# Supplied material

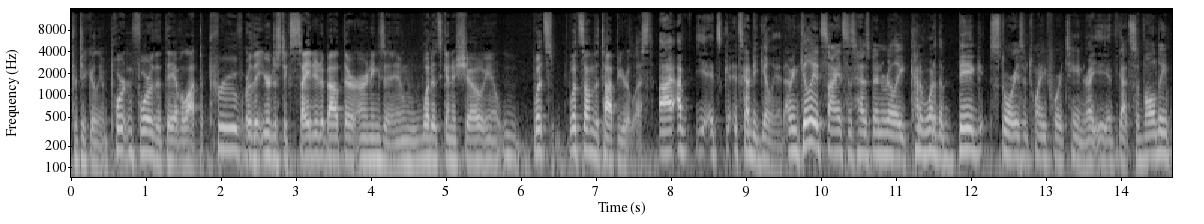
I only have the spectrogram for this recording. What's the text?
particularly important for? That they have a lot to prove, or that you're just excited about their earnings and what it's going to show? You know, what's what's on the top of your list? I, I've, it's it's got to be Gilead. I mean, Gilead Sciences has been really kind of one of the big stories of 2014, right? You've got Sovaldi,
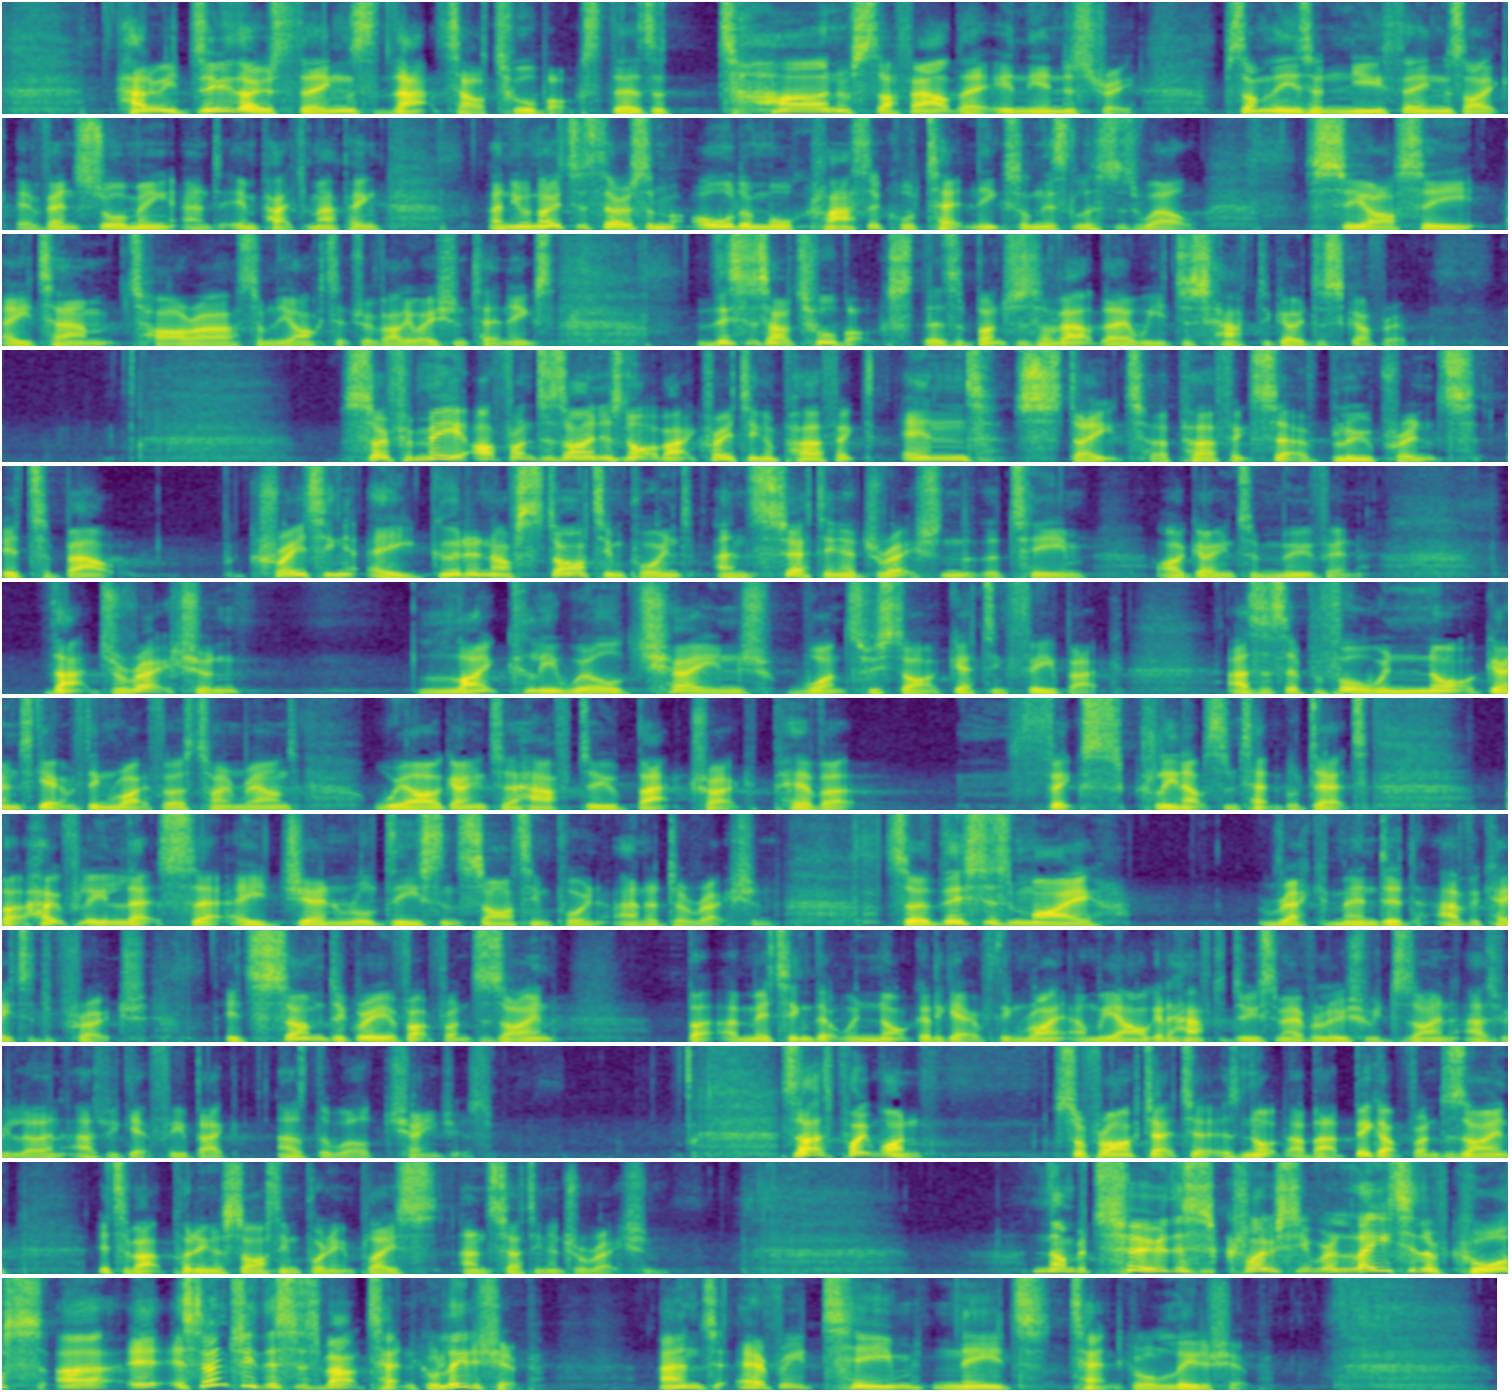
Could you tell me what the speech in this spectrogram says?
How do we do those things? That's our toolbox. There's a ton of stuff out there in the industry. Some of these are new things like event storming and impact mapping. And you'll notice there are some older, more classical techniques on this list as well. CRC, ATAM, TARA, some of the architecture evaluation techniques. This is our toolbox. There's a bunch of stuff out there. We just have to go discover it. So for me, upfront design is not about creating a perfect end state, a perfect set of blueprints. It's about creating a good enough starting point and setting a direction that the team are going to move in. That direction likely will change once we start getting feedback. As I said before, we're not going to get everything right first time round. We are going to have to backtrack, pivot, fix, clean up some technical debt. But hopefully, let's set a general decent starting point and a direction. So, this is my recommended, advocated approach. It's some degree of upfront design, but admitting that we're not going to get everything right and we are going to have to do some evolutionary design as we learn, as we get feedback, as the world changes. So that's point one. Software architecture is not about big upfront design, it's about putting a starting point in place and setting a direction. Number two, this is closely related, of course. Uh, it, essentially, this is about technical leadership. And every team needs technical leadership.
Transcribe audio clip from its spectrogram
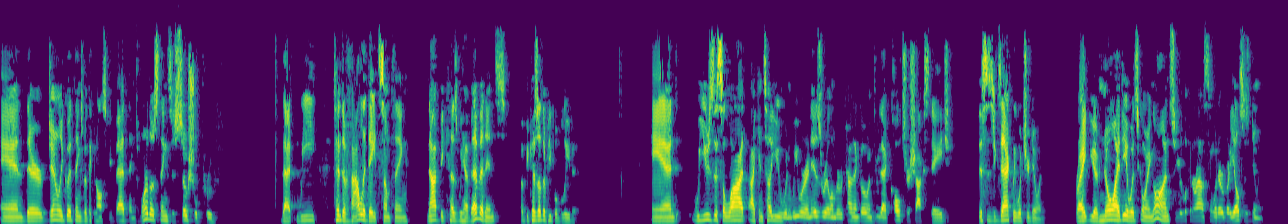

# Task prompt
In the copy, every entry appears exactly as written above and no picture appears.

# Problem solution
I only have the spectrogram for this recording. What's the text?
particularly important for? That they have a lot to prove, or that you're just excited about their earnings and what it's going to show? You know, what's what's on the top of your list? I, I've, it's it's got to be Gilead. I mean, Gilead Sciences has been really kind of one of the big stories of 2014, right? You've got Sovaldi,
Could you tell me what the speech in this spectrogram says?
How do we do those things? That's our toolbox. There's a ton of stuff out there in the industry. Some of these are new things like event storming and impact mapping. And you'll notice there are some older, more classical techniques on this list as well. CRC, ATAM, TARA, some of the architecture evaluation techniques. This is our toolbox. There's a bunch of stuff out there. We just have to go discover it. So for me, upfront design is not about creating a perfect end state, a perfect set of blueprints. It's about creating a good enough starting point and setting a direction that the team are going to move in. That direction likely will change once we start getting feedback. As I said before, we're not going to get everything right first time round. We are going to have to backtrack, pivot, fix, clean up some technical debt. But hopefully, let's set a general decent starting point and a direction. So, this is my recommended, advocated approach. It's some degree of upfront design, but admitting that we're not going to get everything right and we are going to have to do some evolutionary design as we learn, as we get feedback, as the world changes. So that's point one. Software architecture is not about big upfront design, it's about putting a starting point in place and setting a direction. Number two, this is closely related, of course. Uh, it, essentially, this is about technical leadership. And every team needs technical leadership.
Transcribe audio clip from its spectrogram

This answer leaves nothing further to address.